# SUPPLIED MATERIAL:
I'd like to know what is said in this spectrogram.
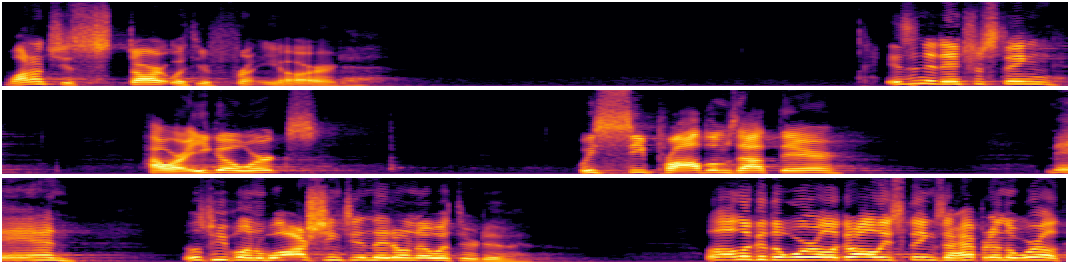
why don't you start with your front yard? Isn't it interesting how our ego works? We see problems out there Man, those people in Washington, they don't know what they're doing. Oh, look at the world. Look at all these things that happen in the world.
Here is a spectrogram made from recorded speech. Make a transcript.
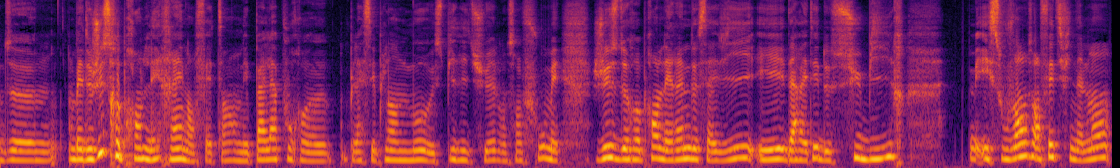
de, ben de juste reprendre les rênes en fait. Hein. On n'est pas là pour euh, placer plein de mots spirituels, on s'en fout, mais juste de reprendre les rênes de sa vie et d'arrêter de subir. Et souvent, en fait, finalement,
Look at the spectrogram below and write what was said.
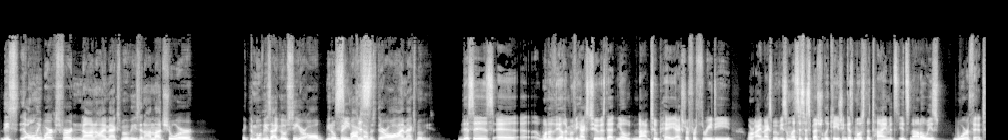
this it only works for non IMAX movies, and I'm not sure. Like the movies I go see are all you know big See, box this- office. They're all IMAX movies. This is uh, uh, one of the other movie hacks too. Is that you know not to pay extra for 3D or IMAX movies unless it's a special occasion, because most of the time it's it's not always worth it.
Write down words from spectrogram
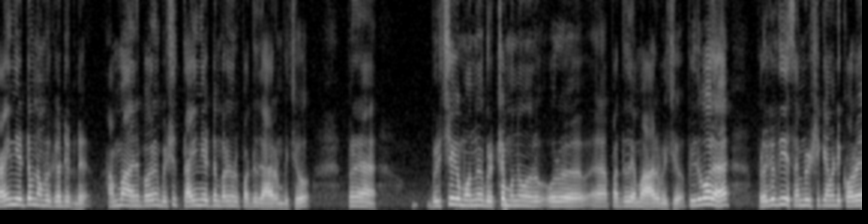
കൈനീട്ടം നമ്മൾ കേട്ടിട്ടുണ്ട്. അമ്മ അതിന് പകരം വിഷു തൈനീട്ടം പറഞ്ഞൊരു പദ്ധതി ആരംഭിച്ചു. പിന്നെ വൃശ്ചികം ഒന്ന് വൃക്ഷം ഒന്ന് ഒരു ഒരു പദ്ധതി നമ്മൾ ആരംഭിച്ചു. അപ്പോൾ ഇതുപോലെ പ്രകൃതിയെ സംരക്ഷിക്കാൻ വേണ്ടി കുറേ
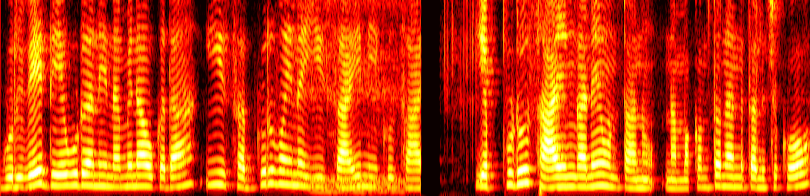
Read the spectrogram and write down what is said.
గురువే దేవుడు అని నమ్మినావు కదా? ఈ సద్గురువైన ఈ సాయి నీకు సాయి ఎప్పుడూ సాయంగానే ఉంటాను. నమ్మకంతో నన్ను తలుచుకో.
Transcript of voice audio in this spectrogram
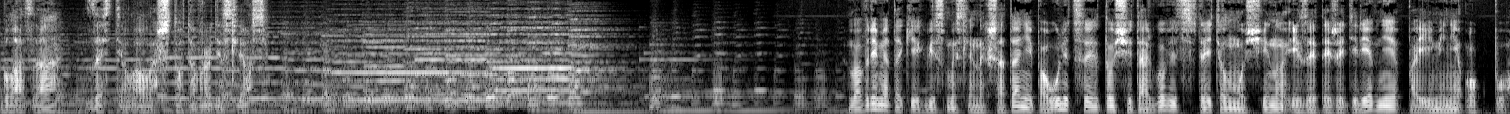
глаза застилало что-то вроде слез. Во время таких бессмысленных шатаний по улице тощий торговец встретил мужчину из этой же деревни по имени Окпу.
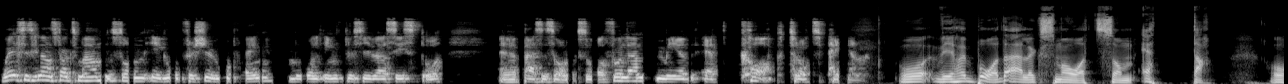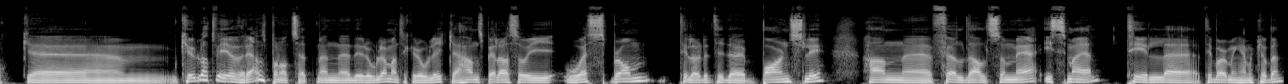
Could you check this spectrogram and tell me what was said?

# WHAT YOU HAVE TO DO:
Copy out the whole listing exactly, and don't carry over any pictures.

# RESPONSE TO THIS TASK:
I'd like to know what is said in this spectrogram.
why don't you start with your front yard? Isn't it interesting how our ego works? We see problems out there Man, those people in Washington, they don't know what they're doing. Oh, look at the world. Look at all these things that happen in the world.
Here is a spectrogram made from recorded speech. Make a transcript.
de, ben de juste reprendre les rênes en fait. Hein. On n'est pas là pour euh, placer plein de mots spirituels, on s'en fout, mais juste de reprendre les rênes de sa vie et d'arrêter de subir. Et souvent, en fait, finalement,
Look at the spectrogram below and write what was said.
this it only works for non IMAX movies, and I'm not sure. Like the movies I go see are all you know big See, box this- office. They're all IMAX movies. This is uh, uh, one of the other movie hacks too. Is that you know not to pay extra for 3D or IMAX movies unless it's a special occasion, because most of the time it's it's not always worth it.
Write down words from spectrogram
കൈനീട്ടം നമ്മൾ കേട്ടിട്ടുണ്ട്. അമ്മ അതിന് പകരം വിഷു തൈനീട്ടം പറഞ്ഞൊരു പദ്ധതി ആരംഭിച്ചു. പിന്നെ വൃശ്ചികം ഒന്ന് വൃക്ഷം ഒന്ന് ഒരു ഒരു പദ്ധതി നമ്മൾ ആരംഭിച്ചു. അപ്പോൾ ഇതുപോലെ പ്രകൃതിയെ സംരക്ഷിക്കാൻ വേണ്ടി കുറേ
Read the spectrogram and write down what is said.
గురువే దేవుడు అని నమ్మినావు కదా? ఈ సద్గురువైన ఈ సాయి నీకు సాయి ఎప్పుడూ సాయంగానే ఉంటాను. నమ్మకంతో నన్ను తలుచుకో.
Transcript of voice audio in this spectrogram
глаза застилало что-то вроде слез. Во время таких бессмысленных шатаний по улице тощий торговец встретил мужчину из этой же деревни по имени Окпу.
Could you check this spectrogram and tell me what was said?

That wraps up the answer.